An exit number is a number assigned to a road junction, usually an exit from a freeway. It is usually marked on the same sign as the destinations of the exit, as well as a sign in the gore.
Exit numbers typically reset at political borders such as state lines. In some areas, such as New Jersey (and its New Jersey Turnpike), the numbers are a part of popular culture; a clichéd greeting is "what exit?"
Some non-freeways use exit numbers. Typically these are rural roads built to expressway standards, and either only the actual exits are numbered, or the at-grade intersections are also numbered. An extreme case of this is in New York City, where the Grand Boulevard and Concourse and Linden Boulevard were given sequential numbers, one per intersection. A milder version of this has been recently used on the West Side Highway, also in New York, where only the major intersections are numbered (possibly to match the planned exits on the cancelled Westway freeway).
As a means of educating motorists, some state highway maps include a brief explanation of the exit numbering system on an inset. Iowa DOT maps from the 1980s and 1990s included a picture or drawing of a milepost and briefly described how Iowa had included milepost references near interchanges on the map.
The first exit numbers were of the sequential type. This type of exit numbers usually begins with exit 1 at the beginning of the road; each subsequent exit is given the next number. The first implementations gave each ramp its own number, even when two ramps existed for two directions of a road; later implementations used directional suffixes, as in 15N/15S or 15E/15W, and current U.S. practice is to use 15A/15B. In France, decimals are used, as in 15.1 and 15.2.

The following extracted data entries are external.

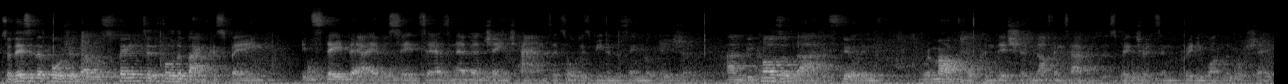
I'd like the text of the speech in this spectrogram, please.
So this is a portrait that was painted for the Bank of Spain. It stayed there ever since. It has never changed hands. It's always been in the same location. And because of that, it's still in remarkable condition. Nothing's happened to this picture. It's in pretty wonderful shape.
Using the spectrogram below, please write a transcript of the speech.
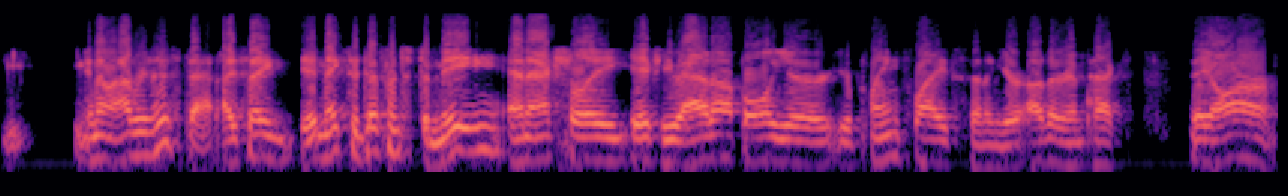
you know, I resist that. I say it makes a difference to me. And actually, if you add up all your your plane flights and your other impacts, they are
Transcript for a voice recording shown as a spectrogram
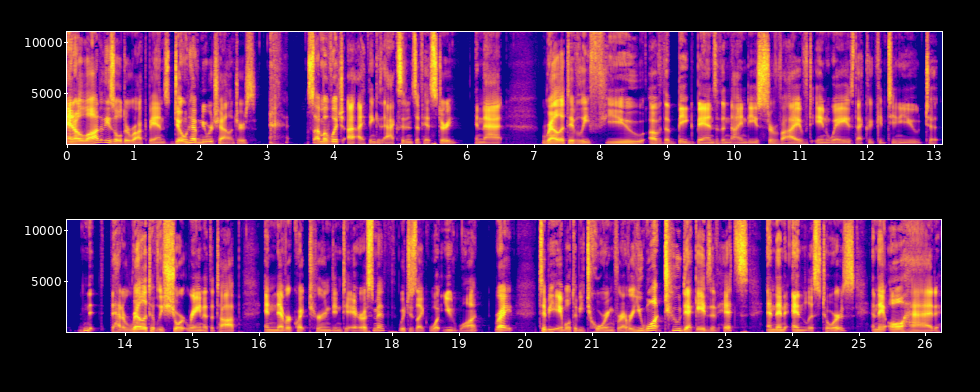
And a lot of these older rock bands don't have newer challengers, some of which I, think is accidents of history, in that relatively few of the big bands of the 90s survived in ways that could continue to had a relatively short reign at the top and never quite turned into Aerosmith, which is like what you'd want, right? To be able to be touring forever. You want two decades of hits and then endless tours. And they all had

Toll roads, especially those using tickets, lend themselves nicely to sequential numbering, as each toll plaza gets its own number. Problems arise when exits are added. For instance, an exit between 15 and 16 would typically be 15A. On the New York State Thruway, an exit was added between 21 and 21A, leading to the sequence 21 - 21B - 21A - 22. In Florida, some new exits got the suffix C, so that if it had or acquired separate exits for the two directions, they would be 15CA and 15CB rather than 15AA and 15AB.
Occasionally sequential exits are renumbered due to added exits. For instance, the Hutchinson River Parkway in New York was renumbered so that its northernmost exit, 27, became 30. However, the Merritt Parkway, which continued its exit numbers in Connecticut, was not renumbered, and the sequence now jumps from 30 down to 27 (the interchange on the state line had two exit 27s, and now has exits 30 and 27).
The Atlantic City-Brigantine Connector in Atlantic City, New Jersey uses letters without numbers for its exits; it has many exits in a short distance, and the South Jersey Transportation Authority may have wanted to avoid sequential numbers.
As more highways were built, the limitations of sequential numbering became clear, and states began to experiment with distance-based (mile-based) exit numbers. In this system, the number of miles from the beginning of the highway to the exit is used for the exit number. If two exits would end up with the same number, the numbers are sometimes fudged slightly; this is often impossible and exits are given sequential or directional suffixes, just as with sequential numbers.
An exit can be numbered by where the exit in the direction of increased mileage leaves the freeway, or by where the road that the exit serves crosses the freeway (which is occasionally ambiguous). From this number, the integer exit number can be determined by rounding up, rounding down, or rounding to the nearest integer. Many jurisdictions prefer to avoid an exit 0. To this end, the numbers are either rounded up to get the exit number, or any exit that would get the number 0 is instead numbered 1. An example of a highway that does have an exit 0 is British Columbia provincial highway 1 on the Mainland.
In areas that use the metric system, distance based numbers are by kilometer rather than mile. A few highways, such as Delaware State Highway 1 , have been renumbered from miles to kilometers, even in areas that typically use miles.
Distance-based numbers have several advantages. They match the mileposts along the road; it is thus easy to calculate how far one has to go. Additionally, most new exits don't need letter suffixes, as in a sequential system.
On the other hand, there are some disadvantages to changing from a sequential system. Businesses and motorists have to adapt to the changes, and it costs money to replace the signs (as well as for temporary "old exit" tabs to ease the transition). Additionally, some argue that it is pointless to change to mile-based numbers, as the numbers would have to be replaced again if and when the U.S. switches to the metric system.
Out of the 50 states and district in the United States with signed Interstate Highways, only eight still use sequential exit numbers, all in the northeast:
Alaska only has exit numbers on a surface road, the Johansen Expressway . It is unknown if they are mile-based or sequential.
Most other states began with sequential numbers and switched over later. Here is a list of these switches, in the order that they happened:
Early exit numbers